In this series our CEO, Gord Griffiths, reflects on lessons learned throughout his years in the printing industry.
People are a hidden asset.
I was taught this lesson when I started going to the person doing the job to get the facts. As business leaders, you have smart, involved, and committed employees so if you want to improve manufacturing performance go to the person doing the job and discount your colleagues’ opinion.
Often I have been part of late-night management meetings looking for ways to improve performance. We would sit around the table and decide what the targets should be and listen to someone say things like, “The salesperson who sold us the stitcher said it would run at 18,000 an hour.” What we didn’t know was that was without a signature loaded in the hopper. Usually, the management team would guess lower than the person doing the job, but often found a simple correction could improve performance.
When we printed business publications for our parent company, we always seemed to print dark appointment notices. At our weekly meeting it always came up with no solution. After one meeting at the plant, one publisher asked if we had time for a tour. Off we went and as chance would have it, we ran into the camera operator and mentioned the unresolved issue of dark pictures. These were the days of art boards using photo mechanical transfers (PMTs) and the customer was suppling a 133 line screen. The camera operator said we have a print gain on our press so sending a 85 line screen would fix the problem. And it did.

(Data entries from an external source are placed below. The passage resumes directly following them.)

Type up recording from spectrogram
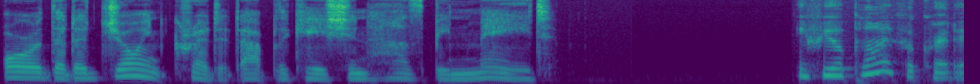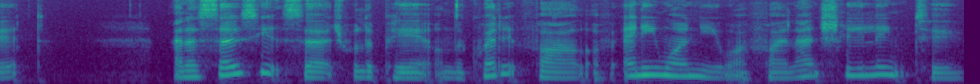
or that a joint credit application has been made. If you apply for credit, an associate search will appear on the credit file of anyone you are financially linked to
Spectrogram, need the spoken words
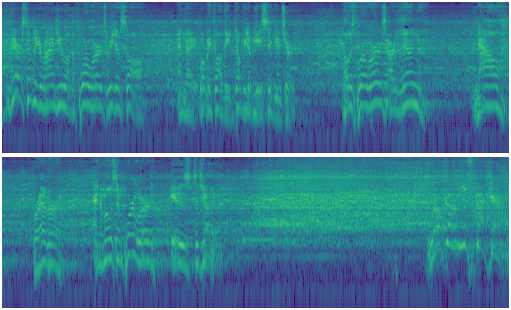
I'm here simply to remind you of the four words we just saw and the, what we call the WWE signature. Those four words are then, now, forever, and the most important word is together. Welcome to SmackDown.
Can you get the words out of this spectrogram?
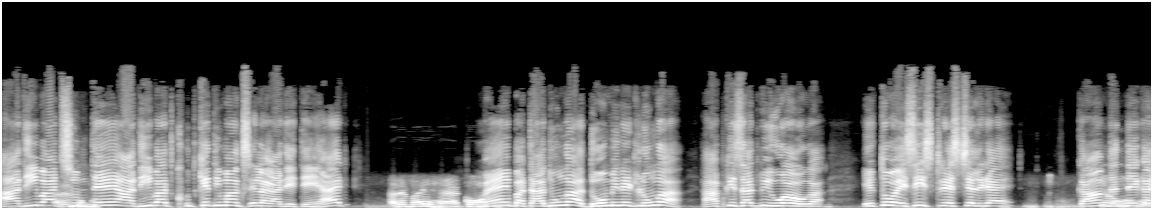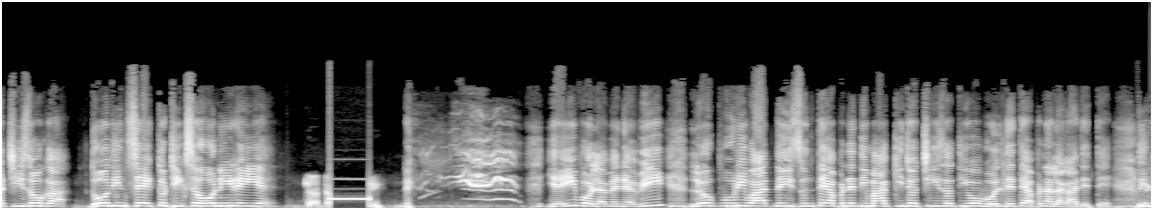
आधी बात सुनते हैं आधी बात खुद के दिमाग से लगा देते हैं यार। अरे भाई है कौन? मैं बता दूँगा दो मिनट लूँगा आपके साथ भी हुआ होगा। एक तो वैसे ही स्ट्रेस चल रहा है काम धंधे का चीज़ों का दो दिन से एक तो ठीक से हो नहीं रही है। क्या यही बोला मैंने अभी। लोग पूरी बात नहीं सुनते अपने दिमाग की जो चीज़ होती है वो बोल देते अपना लगा देते। दिन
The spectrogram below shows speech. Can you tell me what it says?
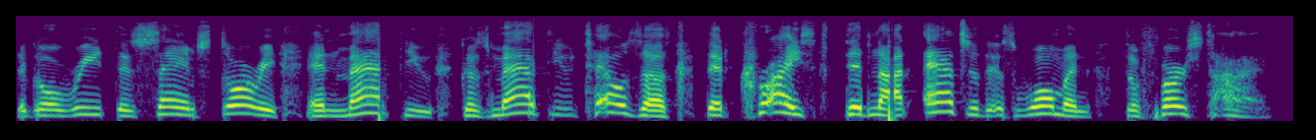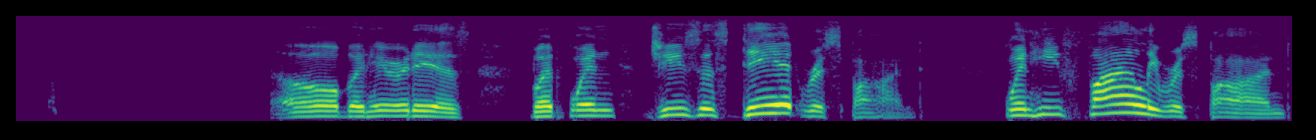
to go read this same story in Matthew, because Matthew tells us that Christ did not answer this woman the first time. Oh, but here it is. But when Jesus did respond, when he finally respond,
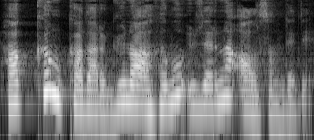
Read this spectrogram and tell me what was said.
hakkım kadar günahımı üzerine alsın dedi.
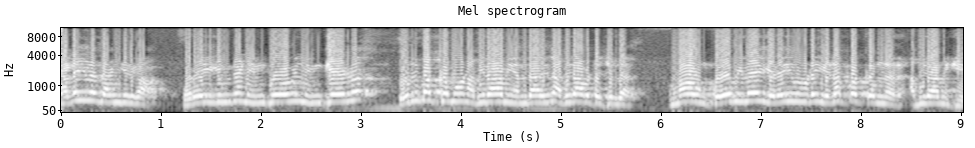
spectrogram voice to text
கடையில தாங்கியிருக்கான். உரைகின்ற நின் கோவில் நின் கேளு. ஒரு பக்கமோன் அபிராமி அந்த அபிராமத்தை சொல்றார் அம்மா உன் கோவிலே இறைவனுடைய இடப்பக்கம்னர். அபிராமிக்கு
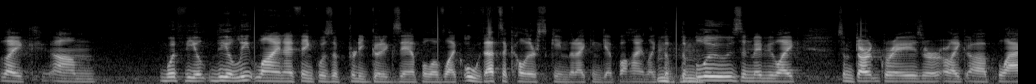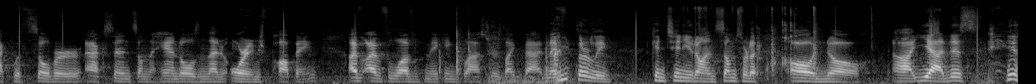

After many years in this business, I found out, sometimes the hard way, that the people working for you often know more than you and are just as smart, if not smarter.
By Gord Griffiths